The elimination of such long-term, cyclical healthcare events is high priority for Graves Gilbert. It’s all about high quality, low cost, and maximum convenience for the patient.
A working relationship with the nearby hospital, and the expanded services it offers, is also to the benefit of patients. “We are fairly close knit with the medical center, and they have a very well run cardiac rehab center,” says Lin. “I take a lot of pride in that the majority of my patients have not had their second open heart surgery. That says something about the rehab center.”

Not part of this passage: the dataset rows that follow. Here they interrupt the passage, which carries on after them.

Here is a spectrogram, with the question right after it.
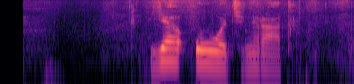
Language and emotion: Russian, positive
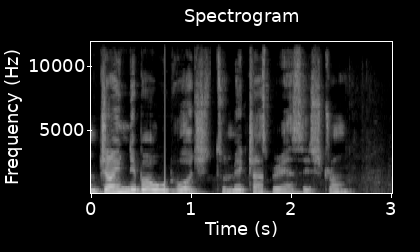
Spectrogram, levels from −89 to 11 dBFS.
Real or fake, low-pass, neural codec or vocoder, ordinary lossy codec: real; none; none; none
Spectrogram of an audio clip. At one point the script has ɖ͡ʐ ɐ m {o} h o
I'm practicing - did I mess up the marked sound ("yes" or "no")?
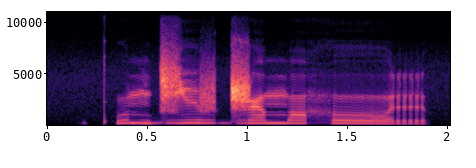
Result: yes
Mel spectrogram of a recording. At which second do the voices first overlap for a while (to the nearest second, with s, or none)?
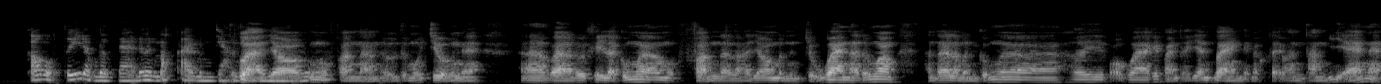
2 s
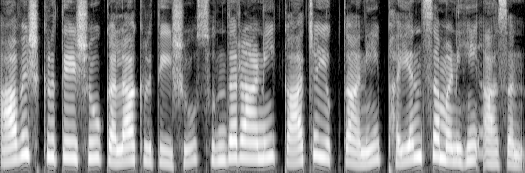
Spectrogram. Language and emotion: Sanskrit, neutral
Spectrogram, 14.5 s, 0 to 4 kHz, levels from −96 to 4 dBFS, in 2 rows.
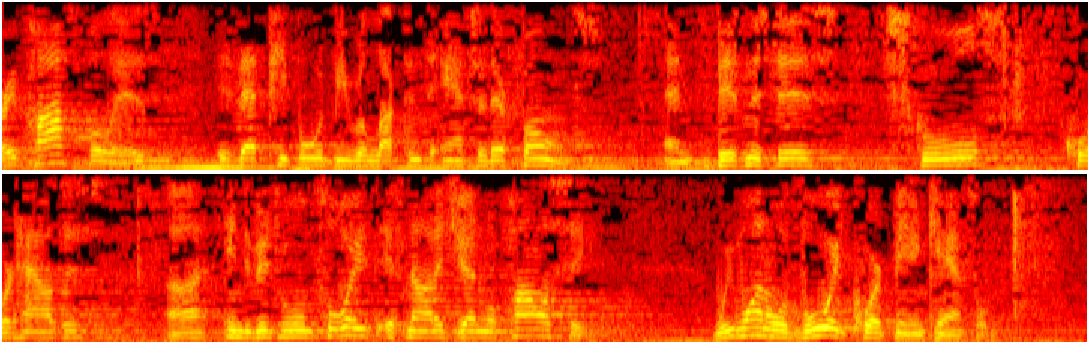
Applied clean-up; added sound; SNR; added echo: none; none; none; none.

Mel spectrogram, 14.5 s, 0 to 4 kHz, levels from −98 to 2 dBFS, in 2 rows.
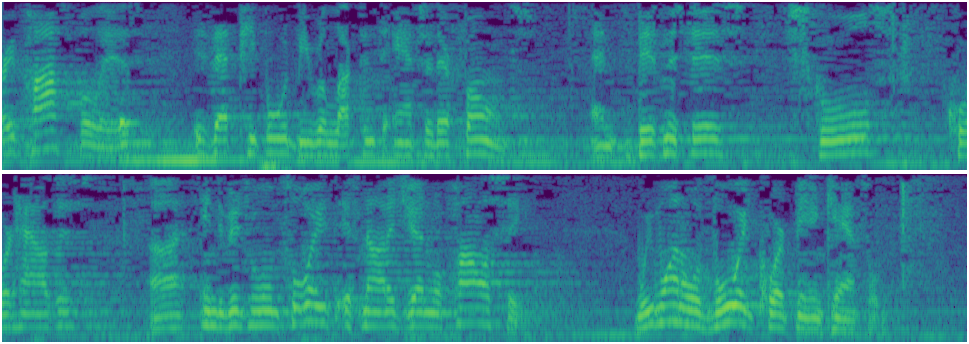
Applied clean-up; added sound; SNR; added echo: none; Cowbell; 9 dB; none.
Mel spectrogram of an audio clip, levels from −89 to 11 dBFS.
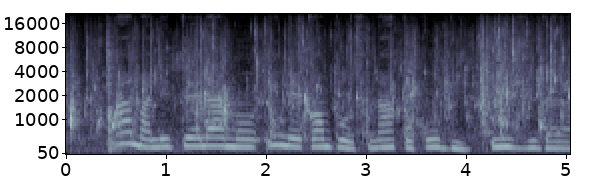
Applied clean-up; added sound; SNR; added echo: none; Bathtub (filling or washing) / Water; 3 dB; none.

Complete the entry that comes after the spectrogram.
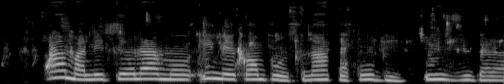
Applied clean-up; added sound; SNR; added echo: neural mask model Resemble Enhance denoiser.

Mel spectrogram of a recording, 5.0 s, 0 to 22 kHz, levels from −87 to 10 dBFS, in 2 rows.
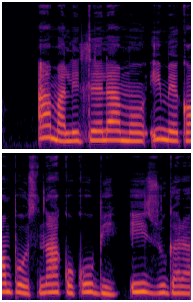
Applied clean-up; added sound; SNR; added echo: none; none; none; none.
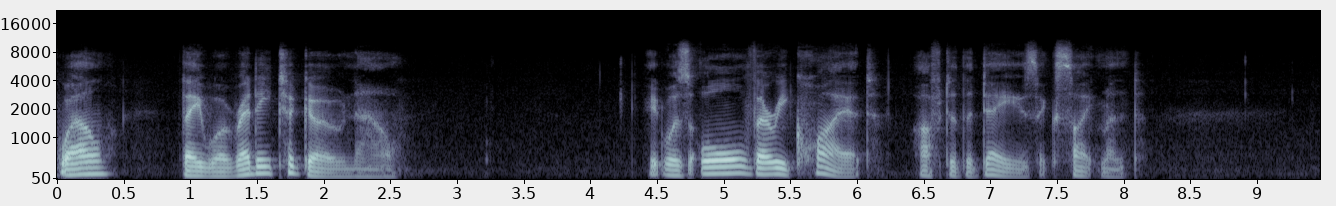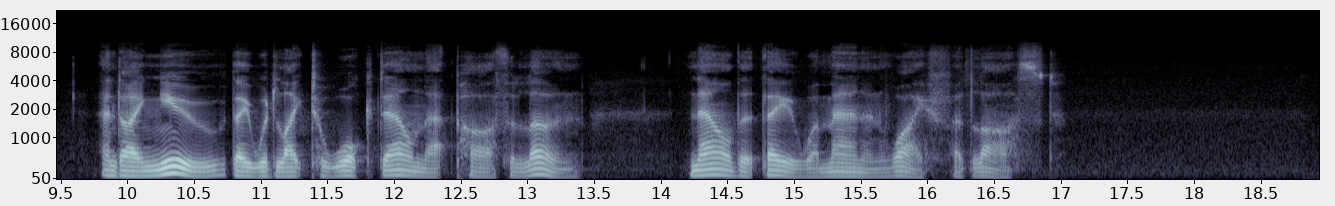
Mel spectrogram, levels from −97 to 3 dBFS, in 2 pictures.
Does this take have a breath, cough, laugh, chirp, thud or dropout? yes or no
no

The recent implementation of a transcatheter aortic valve replacement (TAVR) program, led by Jerry Roy, MD, is another example of Graves Gilbert’s commitment to patient care. Patients used to have to travel to Nashville or Louisville for these treatments before Roy and his team started the program in December 2016.
“We are vigilant of costs of medications and procedures and how it’s going to affect the bottom line,” Roy says, noting that they perform TAVR cases every two weeks. “TAVR is a collaborative procedure where surgeons and cardiologists are involved. It is a several week process to evaluate if they are an appropriate patient. When we first started doing the procedure it was only as a bailout for patients not eligible for surgery. This spring we will start doing some of our intermediate risk patients. Patients are out of the hospital in two days.”
Originally from Chicago, Roy went to the Caribbean for medical school, returned to Chicago and eventually completed his training in West Virginia. He has been with Graves Gilbert for nearly two years. Already he is embracing the culture of prevention and lowering costs and patient accountability.
“Prevention is really important,” Roy says. “We tend to see patients when things are going wrong. All physicians across the board can do a better job of prevention.”
The most important intervention is the physician talking to the patient.– Dr. Sandeep Chhabra